Calgary.ca earned some attention this week for being transformed into what a press release deigned to claim is the "first search-based website in Canada."
The venture is powered by Google Search Appliance, even though the home page looks more like rival engine Bing, with the search bar augmented with large photos of the resurgent city.
Indeed, the effort combined Microsoft Share Point software with other Google tools, and was highlighted on the promotional blog for the Search Appliance. Predictably, the new format was motivated by complaints that would be familiar to anyone who ever wrestled with a government website.
While the launch fit into the outreach narrative threaded by Calgary mayor Naheed Nenshi, his Toronto counterpart was exposed for being trigger-happy on Facebook — even if Rob Ford has delegated social media management to others in his office.
Questioning the fact that Ford showed up to dance in his dress pants at the Caribbean Carnival, while steering clear of anything to do with Pride week, was not welcome on the wall. Asking for answers about his behaviour is apparently enough to have your "like" undone.

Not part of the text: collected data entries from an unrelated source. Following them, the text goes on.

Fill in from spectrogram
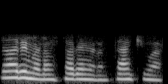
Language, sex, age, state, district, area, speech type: Kannada, female, 18-30, Karnataka, Bellary, urban, conversation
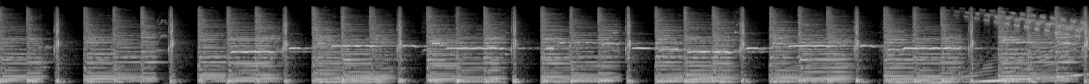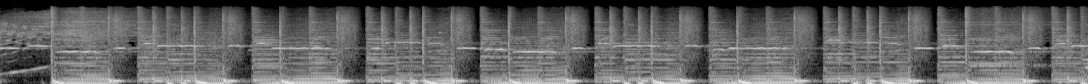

Amidst the other communication-related shenanigans surrounding Toronto City Hall, though — including a Ford administration support group on Facebook where the administrator, city councillor Giorgio Mammoliti, promised to block the input of any communist he could smell — the idea that the elected leader of the city would stifle discussion from citizens couldn't stir up any new outrage.